Cop Doesn't Want Entertainment Commission's Job Back
|The police do not want to deal with Entertainment Commission matters, thank you very much|
But the police permit officer in nightclub-heavy South of Market begs to differ. He doesn't want the police to be in charge of granting entertainment permits.
"I think that's what the Entertainment Commission was set up and designed for, and I think it should be kept," Officer Jake Canion said at a SOMA community meeting on Entertainment Commission reform last night.
"I don't believe that the commission should be shut down," Canion told SF Weekly after the meeting. "I think they're a valuable tool that can help the nighttime venues."

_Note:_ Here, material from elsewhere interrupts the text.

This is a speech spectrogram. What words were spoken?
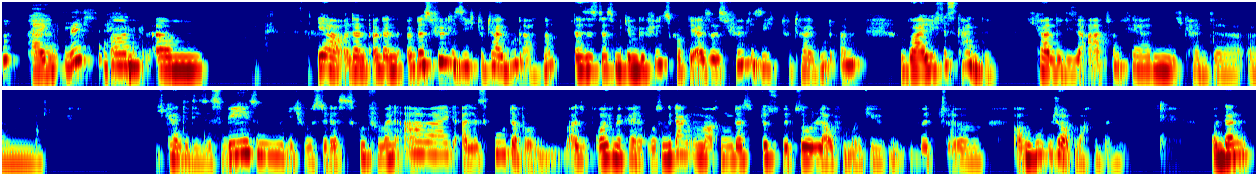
Eigentlich. Und ähm, ja, und dann, und dann, und das fühlte sich total gut an. Ne? Das ist das mit dem Gefühlscocktail. Also es fühlte sich total gut an, weil ich das kannte. Ich kannte diese Art von Pferden, ich kannte, ähm, ich kannte dieses Wesen, ich wusste, das ist gut für meine Arbeit, alles gut, aber also brauche ich mir keine großen Gedanken machen, das, das wird so laufen und die wird ähm, auch einen guten Job machen bei mir. Und dann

Canion was speaking at a SOMA Leadership Council meeting on 11th Street last night, which was titled, "San Francisco Entertainment Commission: Reset or Delete?" It was a small meeting, with about a dozen people present, including Bob Davis, the executive director of the commission. The most outspoken critics of the Entertainment Commission -- including Newsom, Board of Supervisors President David Chiu, Chron columnist C.W. Nevius, and police Commander Jim Dudley -- were not present.
One alternative to scrapping the commission or removing its permitting powers, as Newsom and Chiu have suggested, would be to try to scrub the commission clean of the nightlife industry conflicts of interest, which are central to the complaints about the commission.
This idea was raised at the meeting, and was met with favor by retiring commissioner Terrance Alan -- who has himself been at the center of many of the conflict-of-interest charges.
Only two of the seven Entertainment Commissioners are designated as "industry representatives," but at one point last year, five of the seven commissioners had direct financial ties to nightlife venues. In addition, Commissioner Jim Meko said at the meeting that the commission's police representative is married to the owner of a SOMA restaurant and bar.